The oldest surviving Bible, the Codex Sinaiticus, which includes the earliest copy of the New Testament, will be put on rare display in London starting in October, the British Museum announced this week.
It’s only the second time the British-held portion of the fourth century AD Bible - handwritten in Greek - has been loaned for exhibition. The first time was in 1990, Britain’s Guardian newspaper reported.
“Since it arrived in the 1930s it has always been one of the greatest treasures in the collection,” Scot McKendrick, head of western manuscripts at the British Library, told the Guardian.
In 1933, Soviet leader Joseph Stalin put the Codex up for sale to raise foreign capital. The British Treasury provided most of the £100,000, or about 153,915, needed to close the deal, and the antiquity thus moved to the U.K.
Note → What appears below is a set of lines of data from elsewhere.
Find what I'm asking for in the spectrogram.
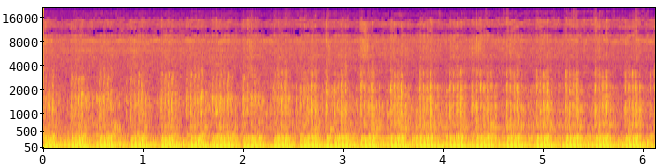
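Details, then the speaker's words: Dodge SRT-4 first idle after big cams, big turbo and much larger injectors on a rough estimated base tune: lumpy, uneven idle pulsing about three times a second with a loping beat; rough idle from untuned fuel map, later adjusted. "So, as you can tell, pretty choppy. He basically did a rough estimate of what he needed to do for the injectors and everything, since the injectors are so much bigger, and he got everything adjusted for it to idle."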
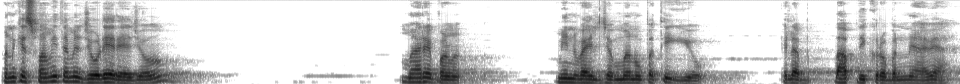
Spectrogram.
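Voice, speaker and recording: A man telling a story in a sermon, acting out the voices of the people in it. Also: mid-range voice. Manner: animated storyteller, acting out quoted dialogue. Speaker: swami preacher. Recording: reverberant hall with faint music.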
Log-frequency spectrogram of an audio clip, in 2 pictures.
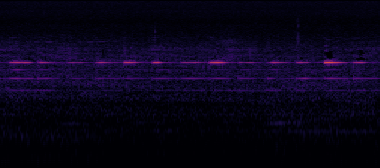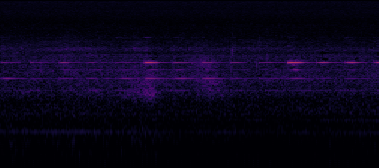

The British Library agreed to loan the Codex to the British Museum in London to offer an example of the thriving monotheistic cultures after the Egyptian pharaohs and the culture of multiple-god worship.
“It is quite phenomenal [that] they are able to lend it to us,” Elisabeth O’Connell, assistant keeper in the British Museum’s department of ancient Egypt and Sudan told the Guardian, adding, “We are absolutely thrilled.”
Pages of the Codex Sinaiticus, the world’s oldest surviving Christian Bible, are pictured on a laptop in Westminster Cathedral, central London, on July 6, 2009. A collaboration between institutions in the U.K., Germany, Egypt, and Russia reunited virtually more than 800 pages and fragments from the world’s oldest surviving Christian bible, Codex Sinaiticus, allowing exploration of high resolution digital images of all the extant pages of the fourth-century book. (Leon Neal/AFP/Getty Images)
Besides its age, the Codex is particularly treasured because of its offering the prototype for future Christian Bibles.
Scholars have described it as “essential for an understanding of the content and the arrangement of the Bible.”
The text includes thousands of corrections which were added up until the 12th century.
“This is a very beautiful and fine book, but it also has all this activity going on its margins and between lines, all over the place really,” said McKendrick of the British Library.
The dating of the Codex to the fourth century AD placed it shortly after the reign of Roman Emperor Constantine the Great.
The Codex will be displayed at the British Museum’s exhibition “Egypt: Faith After the Pharaohs” from October 2015 to February 2016.
Besides the Codex, the exhibition will show other rare documents reflecting Christian, Islamic and Jewish faith in Egypt.
For those who cannot make it to London, the complete Codex can be seen online following a 2009 collaborative effort between institutions in the U.K., Germany, Egypt and Russia, which contributed the fragments in their possession.
As for biblical artifacts closer to home, the Museum of the Bible and the Israel Antiquities Authority earlier this month announced that the forthcoming museum in Washington, D.C. would permanently display a huge number of artifacts found in Israel dating to the Canaanite, First Temple and Second Temple periods.